THE DATA

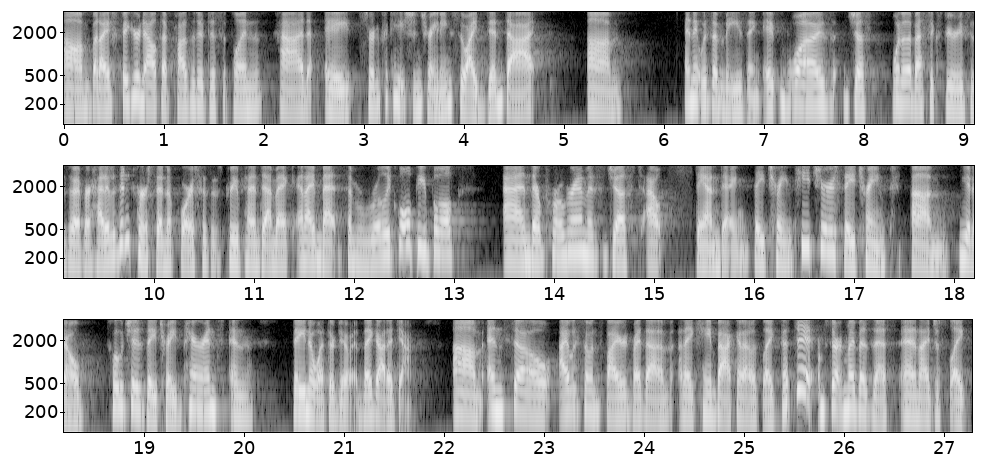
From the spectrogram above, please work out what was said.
Um, but I figured out that positive discipline had a certification training. So I did that. Um, and it was amazing. It was just one of the best experiences I've ever had. It was in person, of course, because it's pre pandemic. And I met some really cool people. And their program is just outstanding. They train teachers, they train, um, you know, coaches, they train parents, and they know what they're doing. They got it down. Um, and so I was so inspired by them. And I came back and I was like, that's it. I'm starting my business. And I just like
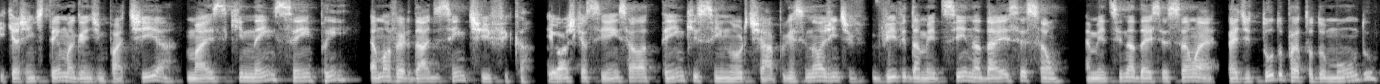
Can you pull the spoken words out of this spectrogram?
e que a gente tem uma grande empatia, mas que nem sempre é uma verdade científica. Eu acho que a ciência ela tem que sim nortear, porque senão a gente vive da medicina da exceção. A medicina da exceção é pede tudo para todo mundo,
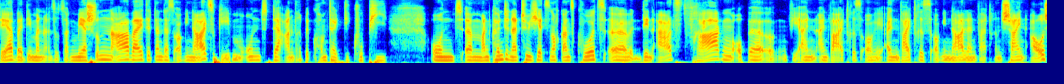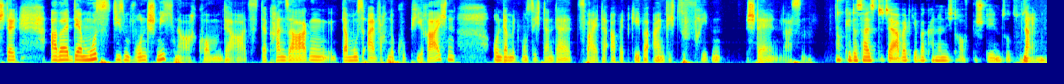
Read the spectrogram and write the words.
der, bei dem man sozusagen mehr Stunden arbeitet, dann das Original zu geben und der andere bekommt halt die Kopie. Und ähm, man könnte natürlich jetzt noch ganz kurz äh, den Arzt fragen, ob er irgendwie ein, ein, weiteres, ein weiteres Original, einen weiteren Schein ausstellt. Aber der muss diesem Wunsch nicht nachkommen, der Arzt. Der kann sagen, da muss einfach eine Kopie reichen und damit muss sich dann der zweite Arbeitgeber eigentlich zufriedenstellen lassen. Okay, das heißt, der Arbeitgeber kann da nicht drauf bestehen, sozusagen.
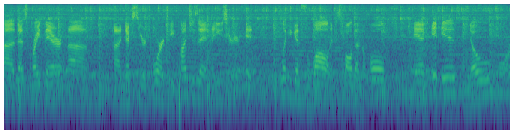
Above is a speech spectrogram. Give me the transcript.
uh, that's right there um, uh, next to your torch. He punches it, and you just hear it flick against the wall and just fall down the hole. And it is no more.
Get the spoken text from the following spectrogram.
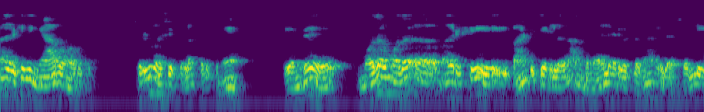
மகிழ்ச்சிக்கு ஞாபகம் வருது. செல்வ விஷயத்தெல்லாம் கொடுக்குமே என்று முத முத மகரிஷி பாண்டிச்சேரியில் தான் அந்த மயிலேறு வீட்டில் தான் இதை சொல்லி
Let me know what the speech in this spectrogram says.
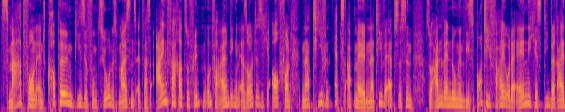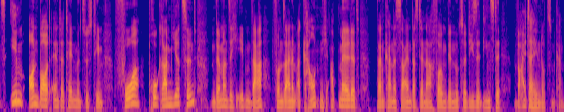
Smartphone entkoppeln. Diese Funktion ist meistens etwas einfacher zu finden und vor allen Dingen, er sollte sich auch von nativen Apps abmelden. Native Apps, das sind so Anwendungen wie Spotify oder ähnliches, die bereits im Onboard Entertainment System vorprogrammiert sind. Und wenn man sich eben da von seinem Account nicht abmeldet, dann kann es sein, dass der nachfolgende Nutzer diese Dienste weiterhin nutzen kann.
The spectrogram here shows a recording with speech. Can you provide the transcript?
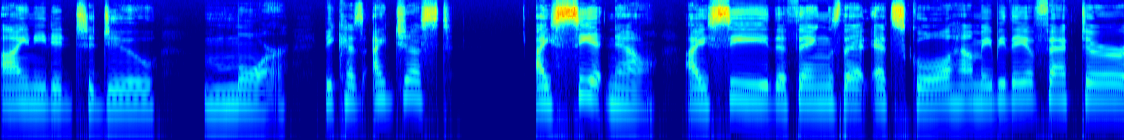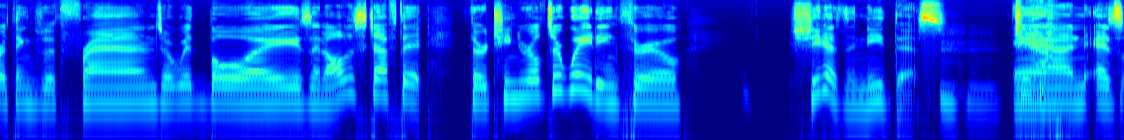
I needed to do more because I just I see it now. I see the things that at school, how maybe they affect her, or things with friends or with boys, and all the stuff that 13 year olds are wading through. She doesn't need this. Mm-hmm. And as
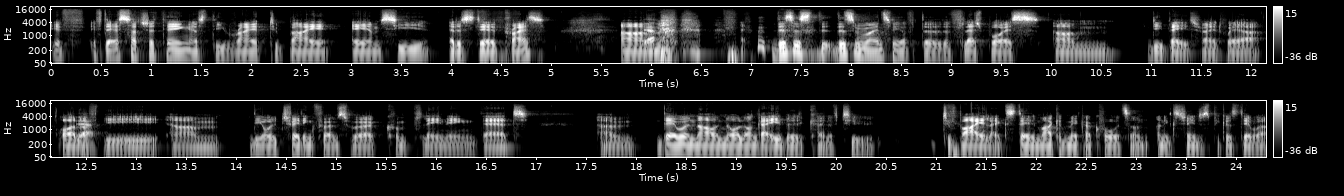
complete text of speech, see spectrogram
if if there is such a thing as the right to buy AMC at a stale price. Um, yeah. this is this reminds me of the the Flash Boys um, debate, right, where all yeah. of the um, the old trading firms were complaining that um, they were now no longer able, kind of, to to buy like stale market maker quotes on, on exchanges because they were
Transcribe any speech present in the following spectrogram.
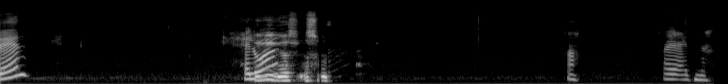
زين حلوة؟ أصبر. هاي عندنا.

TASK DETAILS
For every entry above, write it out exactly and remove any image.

FINAL ANSWER
From the spectrogram above, please work out what was said.
Um, but I figured out that positive discipline had a certification training. So I did that. Um, and it was amazing. It was just one of the best experiences I've ever had. It was in person, of course, because it's pre pandemic. And I met some really cool people. And their program is just outstanding. They train teachers, they train, um, you know, coaches, they train parents, and they know what they're doing. They got it down. Um, and so I was so inspired by them. And I came back and I was like, that's it. I'm starting my business. And I just like
Can you pull the spoken words out of this spectrogram?
e que a gente tem uma grande empatia, mas que nem sempre é uma verdade científica. Eu acho que a ciência ela tem que sim nortear, porque senão a gente vive da medicina da exceção. A medicina da exceção é pede tudo para todo mundo,
Read the spectrogram and write the words.
der, bei dem man sozusagen mehr Stunden arbeitet, dann das Original zu geben und der andere bekommt halt die Kopie. Und ähm, man könnte natürlich jetzt noch ganz kurz äh, den Arzt fragen, ob er irgendwie ein, ein, weiteres, ein weiteres Original, einen weiteren Schein ausstellt. Aber der muss diesem Wunsch nicht nachkommen, der Arzt. Der kann sagen, da muss einfach eine Kopie reichen und damit muss sich dann der zweite Arbeitgeber eigentlich zufriedenstellen lassen. Okay, das heißt, der Arbeitgeber kann da nicht drauf bestehen, sozusagen.
Above is a speech spectrogram. Give me the transcript.
uh, that's right there um, uh, next to your torch. He punches it, and you just hear it flick against the wall and just fall down the hole. And it is no more.
Get the spoken text from the following spectrogram.
மகிழ்ச்சிக்கு ஞாபகம் வருது. செல்வ விஷயத்தெல்லாம் கொடுக்குமே என்று முத முத மகரிஷி பாண்டிச்சேரியில் தான் அந்த மயிலேறு வீட்டில் தான் இதை சொல்லி
Let me know what the speech in this spectrogram says.
Smartphone entkoppeln. Diese Funktion ist meistens etwas einfacher zu finden und vor allen Dingen, er sollte sich auch von nativen Apps abmelden. Native Apps, das sind so Anwendungen wie Spotify oder ähnliches, die bereits im Onboard Entertainment System vorprogrammiert sind. Und wenn man sich eben da von seinem Account nicht abmeldet, dann kann es sein, dass der nachfolgende Nutzer diese Dienste weiterhin nutzen kann.
The spectrogram here shows a recording with speech. Can you provide the transcript?
I needed to do more because I just I see it now. I see the things that at school, how maybe they affect her, or things with friends or with boys, and all the stuff that 13 year olds are wading through. She doesn't need this. Mm-hmm. And as
complete text of speech, see spectrogram
if if there is such a thing as the right to buy AMC at a stale price. Um, yeah. this is this reminds me of the the Flash Boys um, debate, right, where all yeah. of the um, the old trading firms were complaining that um, they were now no longer able, kind of, to to buy like stale market maker quotes on, on exchanges because they were
Transcribe any speech present in the following spectrogram.
زين حلوة؟ أصبر. هاي عندنا.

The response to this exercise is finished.